TORONTO – A Brantford woman is hoping a renewed ceasefire in Gaza will allow her daughter to finally get home.
When Wesam Abuzaiter packed her 8-year-old daughter Salma off for a visit to her homeland she had few worries. Her husband Hassan, a doctor, was returning to Gaza to work in a hospital and Salma was going with him for the summer.
She would have a chance to stay with her grandmother and see the place where her parents were born: Gaza City.
The two left in June when the region was relatively peaceful – but in July the crisis exploded and the borders closed.
Hassan Abuzaiter was working 24-hour shifts at the hospital dealing with the wounded. His mother would tell Wesam not to worry, that the bombs were falling far away. When pressed for specifics, Hassan’s mother said she meant the next street over.
Communications with Hassan and Salma were sporadic and frustrating but they did make occasional contact via the internet.
Meanwhile, horrific images were being beamed out of Gaza of wounded and dead children.
“I was watching the news 24/7,” said Abuzaiter in an interview with Global News in her Brantford living room.
“The whole day and the whole night. Every line I was reading it. Because I was afraid.”
She launched frantic and frustrating efforts to get her daughter out of Gaza and reached out to Canada’s Ministry of Foreign Affairs for advice.
There were a couple of humanitarian convoys out of Gaza but Salma was too young to travel on her own and Abuzaiter’s brother was unable to accompany her because of his Palestinian citizenship.
News of the latest ceasefire allowed Abuzaiter to exhale.
“I was so happy. Yesterday night I can tell you was maybe the first time that I had a little bit of a sleep,” she said.
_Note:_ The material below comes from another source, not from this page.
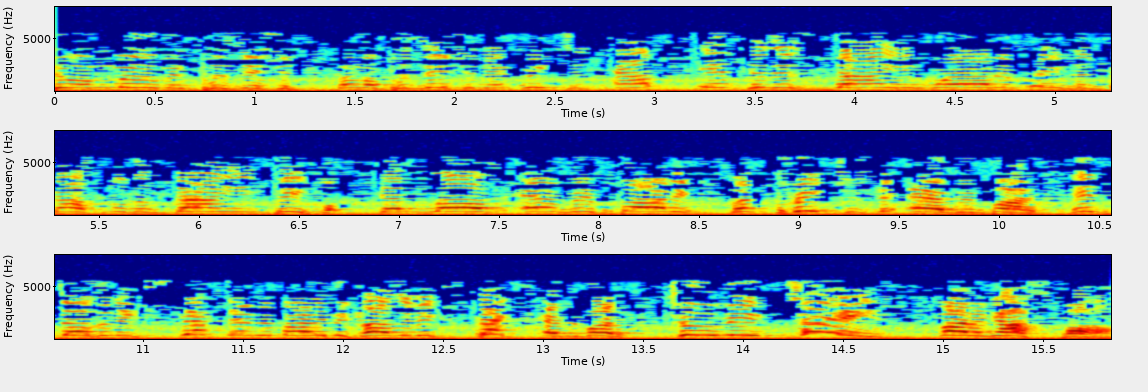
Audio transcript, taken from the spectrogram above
To a moving position. From a position that reaches out into this dying world and brings the gospel to dying people. That loves everybody but preaches to everybody. It doesn't accept everybody because it expects everybody to be changed by the gospel.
Abuzaiter hopes that the period of relative calm will allow her brother to get out to Egypt with Salma and bring her home to Brantford.